Overnight, Wall Street's main indexes closed lower with the biggest drags from Tesla and Apple as U.S. equities make a slow start to the year after their steepest annual losses since 2008 in 2022.
China's stocks opened flat, while Hong Kong's Hang Seng Index opened roughly 1% higher. Investors have pinned their hopes on a swift post-COVID era recovery in China after the country started dismantling strict curbs.
"The market has made a pretty tentative start to the year ... (and) is still grappling with the notion of what we are going to see from the Fed this year," said Rob Carnell, head of ING's Asia-Pacific research.
"There are two camps out there and they are wrestling for dominance in terms of the view. Some days higher-for-longer wins some days higher-then-lower camp wins," Carnell said.
Minutes from the Fed's December meeting, when it cautioned rates may need to remain higher for longer, are due to be released later on Wednesday.
Investors will parse the minutes to figure out whether more policy tightening is likely.
Markets are pricing in rate cuts for late 2023, with fed fund futures implying a range of 4.25% to 4.5% by December.

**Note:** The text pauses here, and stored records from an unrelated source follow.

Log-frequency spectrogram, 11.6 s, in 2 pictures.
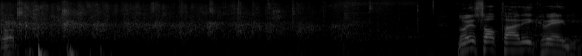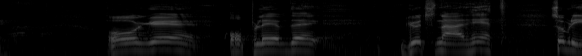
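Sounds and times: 
audience applause: 0:00.0 - 0:04.0
speech: 0:04.6 - 0:06.0, 0:06.9 - 0:09.2, 0:09.8 - 0:11.6.

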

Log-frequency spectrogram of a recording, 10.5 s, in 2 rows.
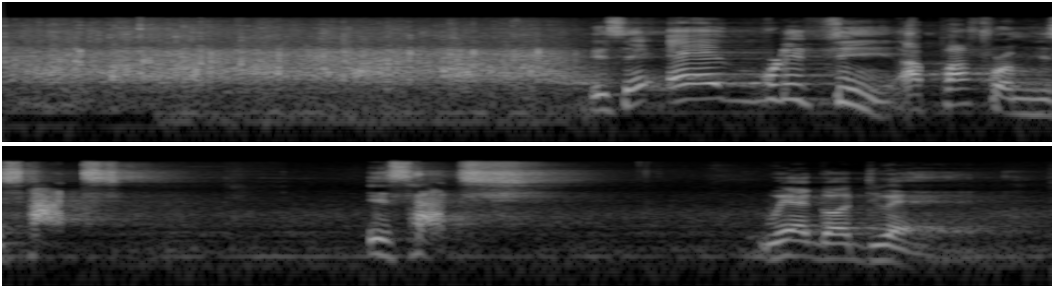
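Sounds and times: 
audience clapping: 0:00.0 - 0:03.2
speech: 0:02.9 - 0:06.0, 0:07.1 - 0:07.9, 0:09.0 - 0:10.1.

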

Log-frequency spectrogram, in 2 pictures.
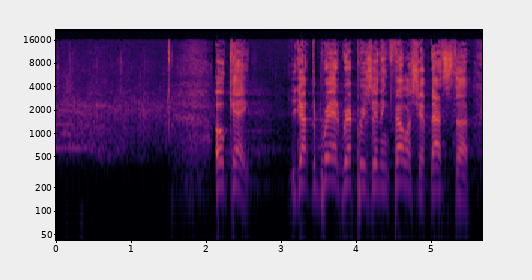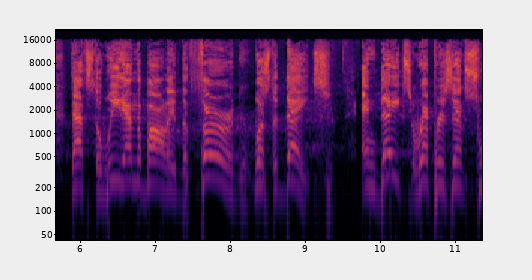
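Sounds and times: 
audience clapping hands: 0:00.0 - 0:02.2
speech: 0:01.5 - 0:11.3.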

Investors will get a better picture of the U.S. labour market this week, with several pieces of data scheduled in the week, culminating in the employment report on Friday. A weakening jobs market is seen as one of the key pieces needed to convince the Fed to begin slowing its monetary tightening path.
"It is too early to start betting on a Fed pivot this year and that should make this difficult environment for stocks," said Edward Moya, senior market analyst at Oanda in New York.
In the currency market, the euro was up 0.14% to $1.0561 in early Asian hours, not far off its three-week lows of $1.0519 it touched overnight. A surprise slowdown in German inflation rallied bunds and sent the common currency sliding.
The dollar index, which measures the greenback against six other currencies fell 0.162% after rising 1% overnight. Sterling was last trading at $1.1983, up 0.14% on the day. The pound fell 0.7% overnight.
The yield on 10-year Treasury notes was down 5.7 basis points to 3.735%, while the yield on the 30-year Treasury bond was down 4.5 basis points to 3.846%.
The two-year U.S. Treasury yield, which typically moves in step with interest rate expectations, was down 3.7 basis points at 4.368%.
Oil prices steadied on Wednesday after diving 4.1% on Tuesday, the largest daily decline in more than three months, weighed by weak demand data from China, a gloomy economic outlook and a stronger U.S. dollar.
U.S. crude was 0.08% lower at $76.87 per barrel and Brent was at $82.13, up 0.04% on the day.